Book cover art by Gino D'Achille.


The Avengers of Carrig, taken on lightweight escapist terms, is an interesting and well-executed little tale. This early Brunner adventure (first published in a slightly different form in 1962) is set on a remote world, settled by Earth colonists generations before, which has since reverted to the kind of quasi-medieval society of which fantasy fans and authors are so fond. At regular intervals, natives of this world venture to the city of Carrig for the "king-hunt," a ritual in which all of the noble houses of this society choose a champion to battle a large flying creature called a parradile (which, for reasons best known to himself, cover artist D'Achille has rendered as a turquoise pterodactyl) which symbolizes notions of kingship to the Carrigians. Whoever's champion wins the king-hunt becomes the reigning noble house until somebody else wins in a future king-hunt.

It so happens that this world is being monitored from space, by both the government of the Earth (which seeks to shelter these re-developing primitive worlds from interstellar influence so that they can achieve scientific progress on their own) and a group of rapacious pirates (who look to little backwater worlds like this for slave labor). When the pirates infiltrate the king-hunt, winning it by zapping the parradile with a nasty (and unheard of to the pre-technological natives) energy weapon, and then set up their own tyrannical rule, a brash young female marine named Maddalena is assigned to the planet as a spy to help the Earth government figure out how to save the day.

As she approaches the planet, her ship is shot down by a pirate vessel and she finds herself stranded in a refugee camp in the icy north, where — keeping her cover as a native — she meets Saikmar, the beaten and dispirited champion of the clan who was the odds-on favorite to win the king-hunt before the pirates showed up. There she learns some surprising secrets, about both the parradiles and the refuge itself where they are hiding. Saikmar and Maddalena then forge an alliance to overthrow the usurpers for good.

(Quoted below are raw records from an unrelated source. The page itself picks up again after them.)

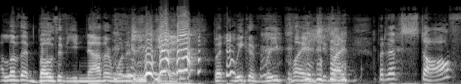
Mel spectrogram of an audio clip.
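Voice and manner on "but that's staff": put-on posh English accent, higher pitch. Replaying to the others how she says it: imitating her posh accent. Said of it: "She's like, ... Because it's your accent".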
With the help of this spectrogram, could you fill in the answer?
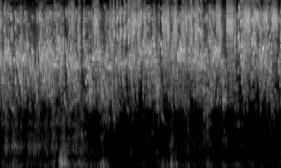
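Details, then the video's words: Unbroken stream of budgerigar chatter from a breeding pair, a thick wall of buzzy, warbled high notes with faint low thumps at times. "Beautiful Budgies Chirping Sounds"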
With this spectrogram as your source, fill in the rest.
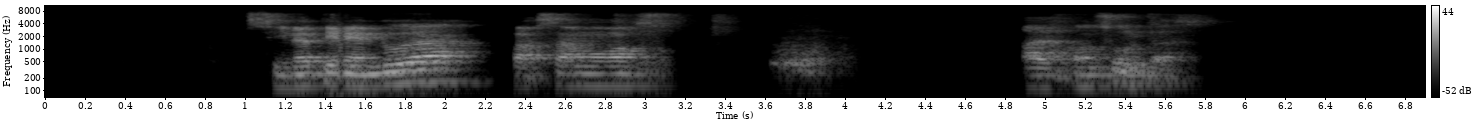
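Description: A man speaks calmly close by, in short phrases.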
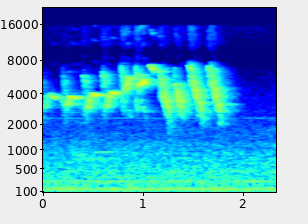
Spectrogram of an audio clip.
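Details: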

Sometimes good things come in small packages, and, as slight as this story is, it's a satisfying read. And perhaps that slightness contributes to its success. After all, if a story is not necessarily an epic then there's no need to blow it up into one (contemporary fantasy authors take note); this is a book that needs to be no more than 150-odd pages, and so it isn't. In this brief space, characterizations are deftly handled, a fascinating premise is introduced, and suspense is servicably if not heart-stoppingly delivered. Though the plot contains odd moments of "author's convenience," in general it is still quite likable. The way in which Brunner handles the story's resolution is particularly satisfying. Better than many of Brunner's later efforts, which managed to range from rote to oddball, The Avengers of Carrig showcases the virtues of storytelling simplicity.